The European Commission has opened an in-depth investigation to determine whether German car manufacturers BMW, Daimler and Volkswagen colluded over the use of emissions-reducing technology in their vehicles.
EU anti-trust investigators said that a “circle of five” manufacturers – including Volkswagen premium brands Audi and Porsche – had held meetings where they may have colluded to limit the development and roll-out of certain emissions control systems, Reuters reported.
European Competition Commissioner, Margrethe Vestager, said: “If proven, this collusion may have denied consumers the opportunity to buy less polluting cars, despite the technology being available to the manufacturers.”
The Commission said the technologies involved were selective catalytic reduction systems and particulate filters that reduce particulate matter emissions from petrol cars.

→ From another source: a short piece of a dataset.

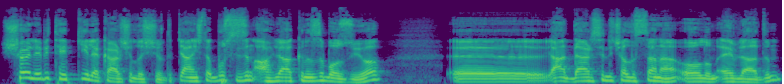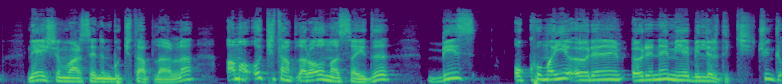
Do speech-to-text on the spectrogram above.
şöyle bir tepkiyle karşılaşırdık. Yani işte bu sizin ahlakınızı bozuyor. Ee, yani dersini çalışsana oğlum evladım. Ne işin var senin bu kitaplarla? Ama o kitaplar olmasaydı biz okumayı öğrene, öğrenemeyebilirdik. Çünkü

Reuters reported that the Commission had revealed that the carmakers had also discussed other technical issues, such as common requirements for car parts and testing procedures, but it did not have sufficient indications that these meetings were anti-competitive.
The EU authority said that there were no signs that the companies had illegally coordinated with each other in the use of so-called defeat devices to cheat regulatory testing, however.
A report in the Financial Times on the alleged collusion said that cartel cases often take years to complete and can result in fines of up to 10% of a business’s global revenues on affected products.
Fines are based on the product revenue and adjusted to reflect the duration and gravity of the offence, it said, with reductions for co-operation.